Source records

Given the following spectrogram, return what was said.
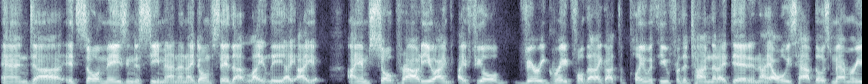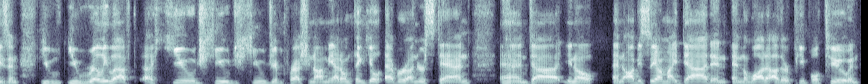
and uh, it's so amazing to see, man. And I don't say that lightly. I, I I am so proud of you. I, I feel very grateful that I got to play with you for the time that I did, and I always have those memories. And you you really left a huge, huge, huge impression on me. I don't think you'll ever understand. And uh, you know, and obviously on my dad and and a lot of other people too. And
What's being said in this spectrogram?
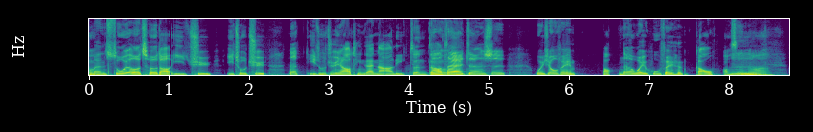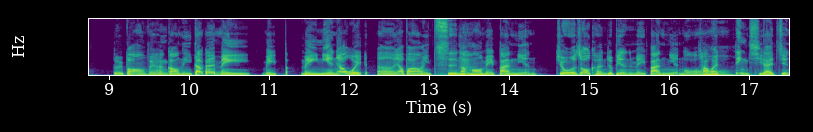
们所有的车都要移去、哦、移出去，那移出去然后停在哪里？真的，然后再来真的是维修费。保那个维护费很高哦，真的吗？嗯、对，保养费很高，你大概每每每年要维呃要保养一次，然后每半年久了之后可能就变成每半年，哦、它会定期来检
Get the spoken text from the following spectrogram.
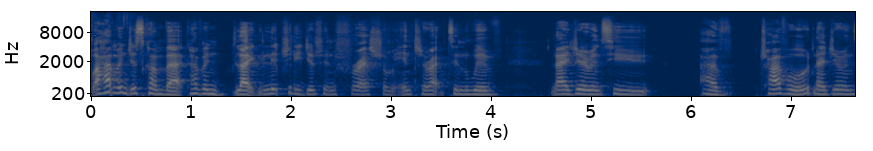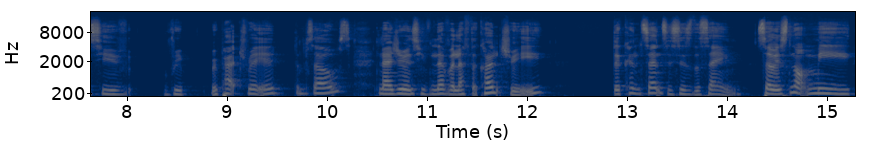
But having just come back, having like literally just been fresh from interacting with Nigerians who have traveled, Nigerians who've re- repatriated themselves, Nigerians who've never left the country, the consensus is the same. So it's not me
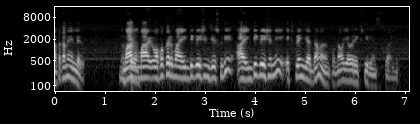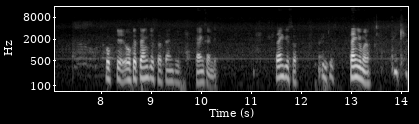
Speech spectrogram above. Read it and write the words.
అంతకన్నా ఏం లేదు. మాకు మా ఒక్కొక్కరు మా ఇంటిగ్రేషన్ చేసుకుని ఆ ఇంటిగ్రేషన్ని ఎక్స్ప్లెయిన్ చేద్దాం అనుకున్నాం ఎవరి ఎక్స్పీరియన్స్ వాళ్ళని okay okay thank you sir thank you thanks అండి. Thank you sir thank you thank you madam thank you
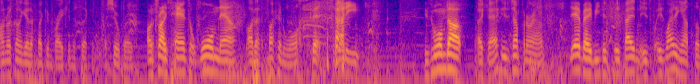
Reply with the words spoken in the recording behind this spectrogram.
I'm just gonna get a fucking break in a second. A shield break. Andre's hands are warm now. Oh, they're fucking warm. They're sweaty. He's warmed up. okay, he's jumping around. Yeah, baby. He's, he's, waiting, he's, he's waiting out the.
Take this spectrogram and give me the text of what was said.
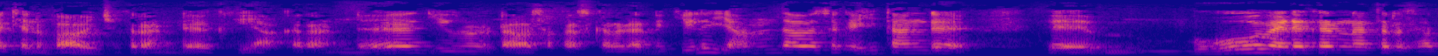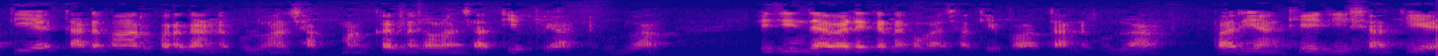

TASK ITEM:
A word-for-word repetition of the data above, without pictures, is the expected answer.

THE COMPLETED TASK:
Given the following spectrogram, return what was said.
and uh, it's so amazing to see, man. And I don't say that lightly. I, I I am so proud of you. I, I feel very grateful that I got to play with you for the time that I did, and I always have those memories. And you you really left a huge, huge, huge impression on me. I don't think you'll ever understand. And uh, you know, and obviously on my dad and and a lot of other people too. And
What's being said in this spectrogram?
们所有的车都要移去、哦、移出去，那移出去然后停在哪里？真的，然后再来真的是维修费。保那个维护费很高哦，真的吗？嗯、对，保养费很高，你大概每每每年要维呃要保养一次，然后每半年久了之后可能就变成每半年，哦、它会定期来检
Get the spoken text from the following spectrogram.
But having just come back, having like literally just been fresh from interacting with Nigerians who have traveled, Nigerians who've re- repatriated themselves, Nigerians who've never left the country, the consensus is the same. So it's not me
Speech spectrogram above. Read it and write the words.
అంతకన్నా ఏం లేదు. మాకు మా ఒక్కొక్కరు మా ఇంటిగ్రేషన్ చేసుకుని ఆ ఇంటిగ్రేషన్ని ఎక్స్ప్లెయిన్ చేద్దాం అనుకున్నాం ఎవరి ఎక్స్పీరియన్స్ వాళ్ళని okay okay thank you sir thank you thanks అండి. Thank you sir thank you thank you madam thank you
Reply with the words spoken in the recording behind this spectrogram.
I'm just gonna get a fucking break in a second. A shield break. Andre's hands are warm now. Oh, they're fucking warm. They're sweaty. He's warmed up. okay, he's jumping around. Yeah, baby. He's, he's, waiting, he's, he's waiting out the.
Take this spectrogram and give me the text of what was said.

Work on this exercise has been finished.